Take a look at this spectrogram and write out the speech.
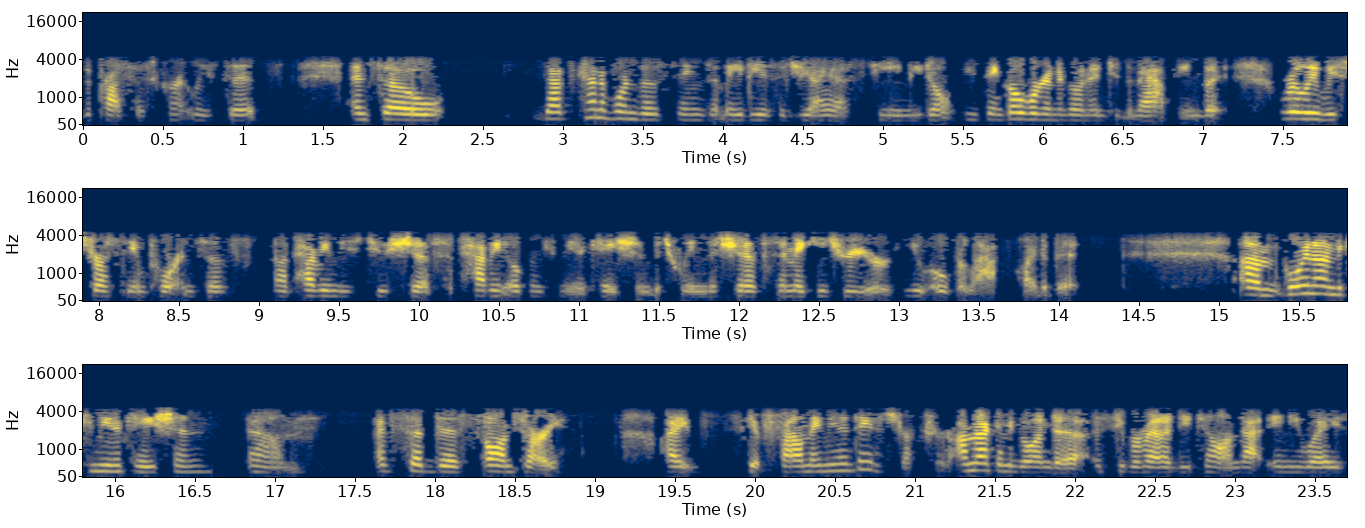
the process currently sits. And so that's kind of one of those things that maybe as a GIS team you don't you think oh we're going to go into the mapping but really we stress the importance of, of having these two shifts of having open communication between the shifts and making sure you you overlap quite a bit. Um, going on to communication, um, I've said this. Oh, I'm sorry. I skipped file naming and data structure. I'm not going to go into a super amount of detail on that anyways.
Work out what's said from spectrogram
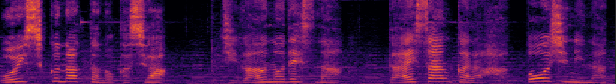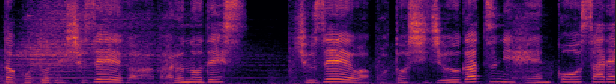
美味しくなったのかしら？違うのですな。第3から発泡酒になったことで酒税が上がるのです。酒税は今年10月に変更され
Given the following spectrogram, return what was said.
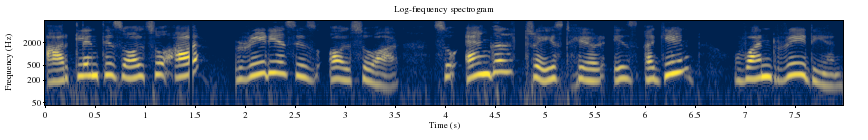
arc length is also r radius is also r. So, angle traced here is again 1 radian.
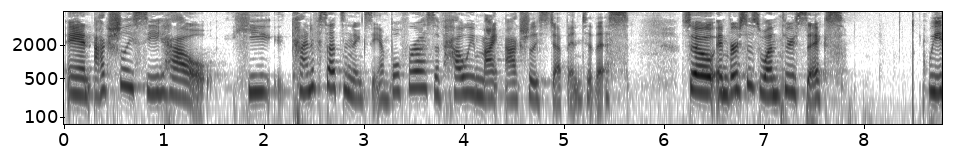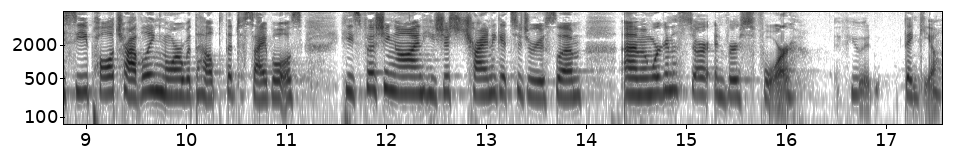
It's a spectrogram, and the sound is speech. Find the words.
and actually see how he kind of sets an example for us of how we might actually step into this. So in verses 1 through 6, we see Paul traveling more with the help of the disciples. He's pushing on, he's just trying to get to Jerusalem. Um, and we're going to start in verse 4. If you would, thank you.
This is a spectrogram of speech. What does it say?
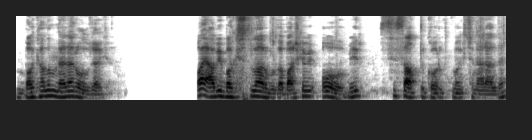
Bakalım neler olacak. Bayağı bir bakıştılar burada. Başka bir o bir sis attı korkutmak için herhalde.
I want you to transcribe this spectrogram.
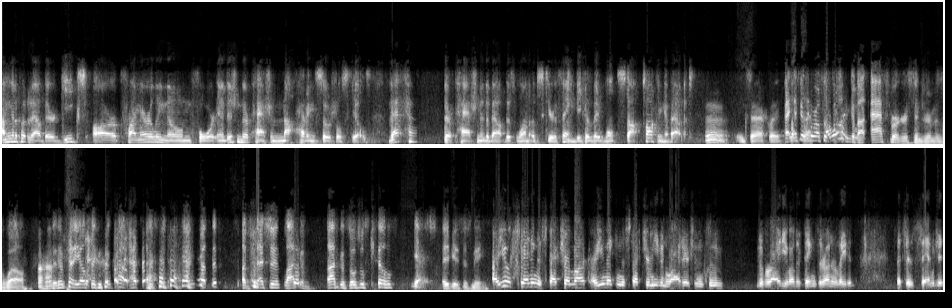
I'm going to put it out there. Geeks are primarily known for, in addition to their passion, not having social skills. That's how they're passionate about this one obscure thing because they won't stop talking about it. Mm, exactly. I, I feel like we're also talking about Asperger's syndrome as well. Uh-huh. Did anybody else think about, about this obsession, lack of lack of social skills? Yes. Maybe it's just me. Are you expanding the spectrum, Mark? Are you making the spectrum even wider to include a variety of other things that are unrelated? Such as sandwiches?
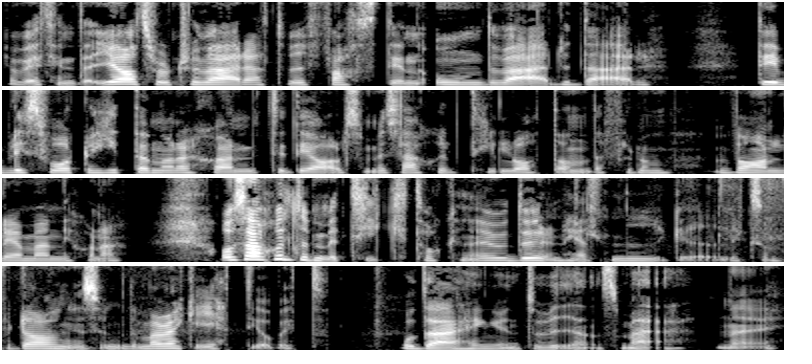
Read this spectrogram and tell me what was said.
jag vet inte. Jag tror tyvärr att vi är fast i en ond värld där det blir svårt att hitta några skönhetsideal som är särskilt tillåtande för de vanliga människorna. Och särskilt typ med TikTok nu, då är det en helt ny grej liksom, för dagens ungdomar. Det verkar jättejobbigt. Och där hänger ju inte vi ens med. Nej.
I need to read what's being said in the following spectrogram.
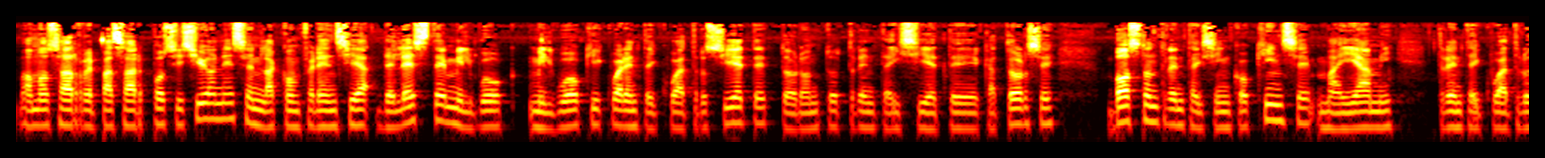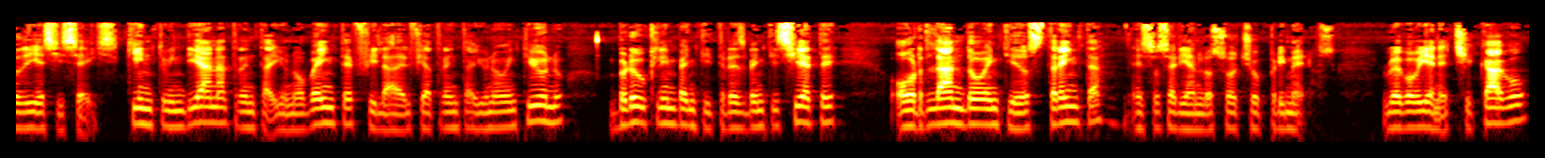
Vamos a repasar posiciones en la conferencia del Este, Milwaukee 44-7, Toronto 37-14, Boston 35-15, Miami 34-16, Quinto Indiana 31-20, Filadelfia 31-21, Brooklyn 23-27, Orlando 22-30, esos serían los ocho primeros. Luego viene Chicago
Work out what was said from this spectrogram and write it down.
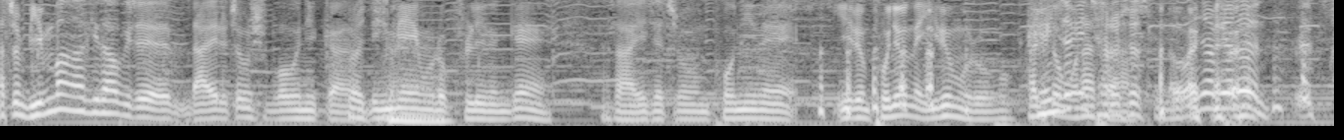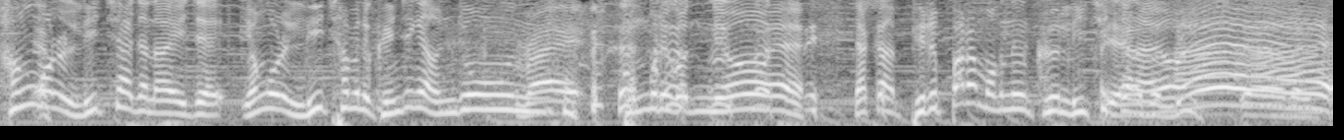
아, 좀 민망하기도 하고 이제 나이를 조금씩 먹으니까 그렇죠. 닉네임 으로 불리는 게 그래서 아, 이제 좀 본인의 이름 본연의 이름으로 굉장히. 잘하셨습니다. 왜냐면은 한국어를 리치하잖아요. 이제 영어를 리치하면 굉장히 안 좋은 Right. 동물이거든요. 예. 약간 비를 빨아먹는 그 리치 있잖아요. 예. Yeah,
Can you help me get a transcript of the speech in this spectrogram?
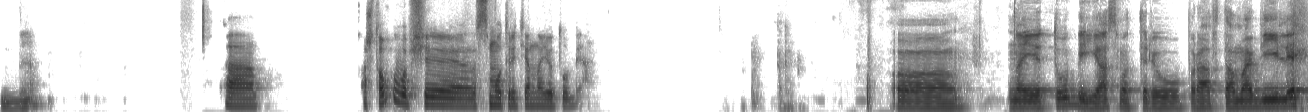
Да. А, а что вы вообще смотрите на Ютубе? О, на Ютубе я смотрю про автомобили.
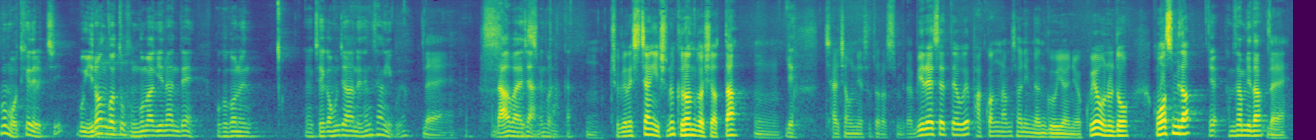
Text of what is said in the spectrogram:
그럼 어떻게 될지 뭐 이런 것도 궁금하긴 한데 뭐 그거는 그냥 제가 혼자 하는 생상이고요. 네. 나와봐야지 아는 거니까. 음. 최근에 시장 이슈는 그런 것이었다. 음. 예. 잘 정리해서 들었습니다. 미래세대우의 박광남 선임 연구위원이었고요. 오늘도 고맙습니다. 예, 감사합니다. 네.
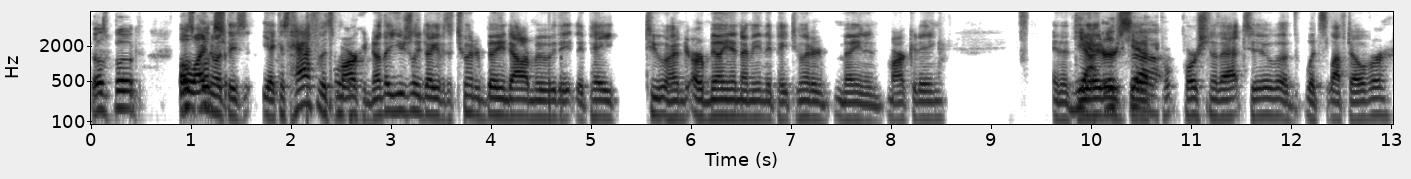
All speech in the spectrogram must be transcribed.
Those books. oh, I know what they. Yeah, because half of it's marketing. No, they usually like if it's a two hundred billion dollar movie, they, they pay 200 or million. I mean, they pay 200 million in marketing and the theaters yeah, get uh, a portion of that too, of what's left over.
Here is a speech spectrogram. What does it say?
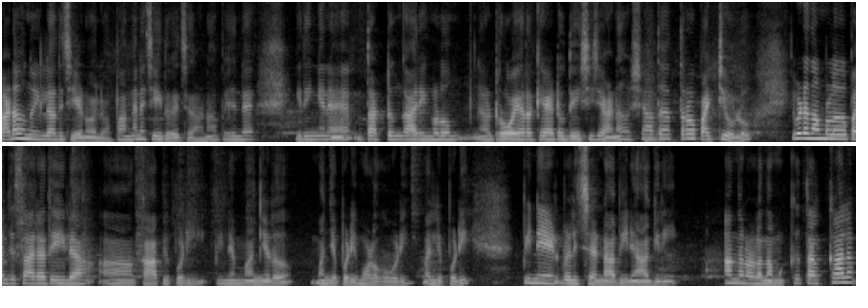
കടമൊന്നും ഇല്ലാതെ ചെയ്യണമല്ലോ. അപ്പോൾ അങ്ങനെ ചെയ്തു വെച്ചതാണ്. അപ്പോൾ ഇതിന്റെ ഇതിങ്ങനെ തട്ടും കാര്യങ്ങളും ഡ്രോയറൊക്കെ ആയിട്ട് ഉദ്ദേശിച്ചാണ് പക്ഷെ അത് അത്ര പറ്റിയുള്ളൂ. ഇവിടെ നമ്മൾ പഞ്ചസാര തേയില കാപ്പിപ്പൊടി പിന്നെ മഞ്ഞൾ മഞ്ഞൾപ്പൊടി മുളക് പൊടി മല്ലിപ്പൊടി പിന്നെ വെളിച്ചെണ്ണ വിനാഗിരി അങ്ങനെയുള്ള നമുക്ക് തൽക്കാലം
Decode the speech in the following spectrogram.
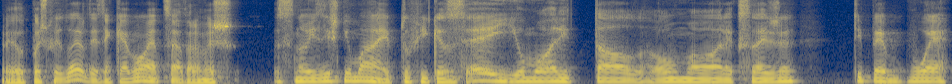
Eu depois fui ler, dizem que é bom, etc. Mas se não existe nenhuma hype, tu ficas, ei, uma hora e tal, ou uma hora que seja, tipo é bué.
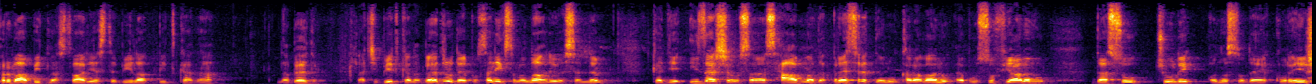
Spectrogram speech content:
prva bitna stvar jeste bila bitka na, na Bedru. Znači bitka na Bedru, da je poslanik sallallahu alaihi ve sellem, kad je izašao sa ashabima da presretne u karavanu Ebu Sufjanovu, da su čuli, odnosno da je Kureš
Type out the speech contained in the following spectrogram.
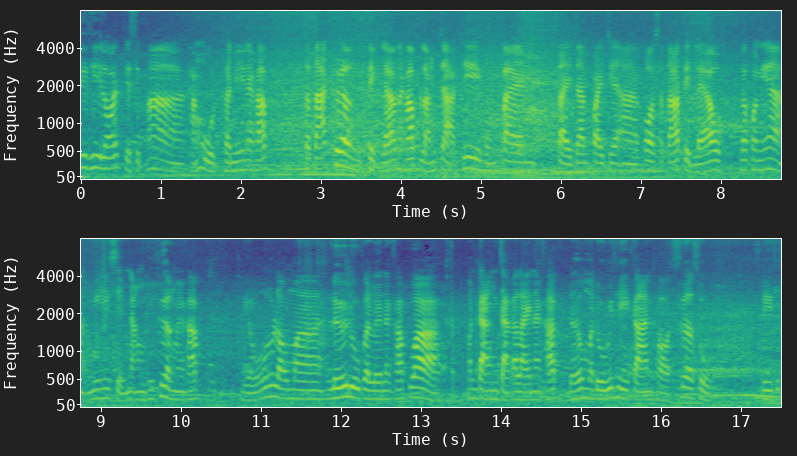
DT 175ถังอูดคันนี้นะครับ สตาร์ทเครื่องติดแล้วนะครับ หลังจากที่ผมแปลงใส่จานไฟ JR ก็สตาร์ทติดแล้ว แล้วคนนี้มีเสียงดังที่เครื่องนะครับ เดี๋ยวเรามาลื้อดูกันเลยนะครับว่ามันดังจากอะไรนะครับ เดี๋ยวมาดูวิธีการถอดเสื้อสูบ DT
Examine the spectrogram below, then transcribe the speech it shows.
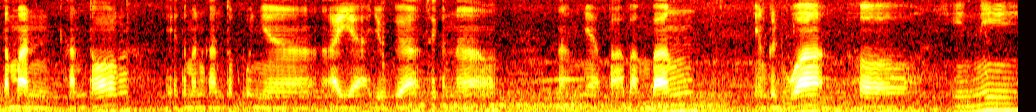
teman kantor. Ya teman kantor punya ayah juga saya kenal. Namanya Pak Bambang. Yang kedua uh, ini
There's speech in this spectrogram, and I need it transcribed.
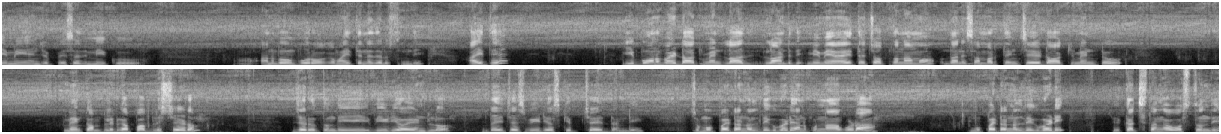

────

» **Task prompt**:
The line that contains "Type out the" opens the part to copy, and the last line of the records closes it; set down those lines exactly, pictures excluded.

» **Solution to the exercise**:
Type out the speech contained in the following spectrogram.
DT 175ถังอูดคันนี้นะครับ สตาร์ทเครื่องติดแล้วนะครับ หลังจากที่ผมแปลงใส่จานไฟ JR ก็สตาร์ทติดแล้ว แล้วคนนี้มีเสียงดังที่เครื่องนะครับ เดี๋ยวเรามาลื้อดูกันเลยนะครับว่ามันดังจากอะไรนะครับ เดี๋ยวมาดูวิธีการถอดเสื้อสูบ DT
Examine the spectrogram below, then transcribe the speech it shows.
teman kantor. Ya teman kantor punya ayah juga saya kenal. Namanya Pak Bambang. Yang kedua uh, ini
There's speech in this spectrogram, and I need it transcribed.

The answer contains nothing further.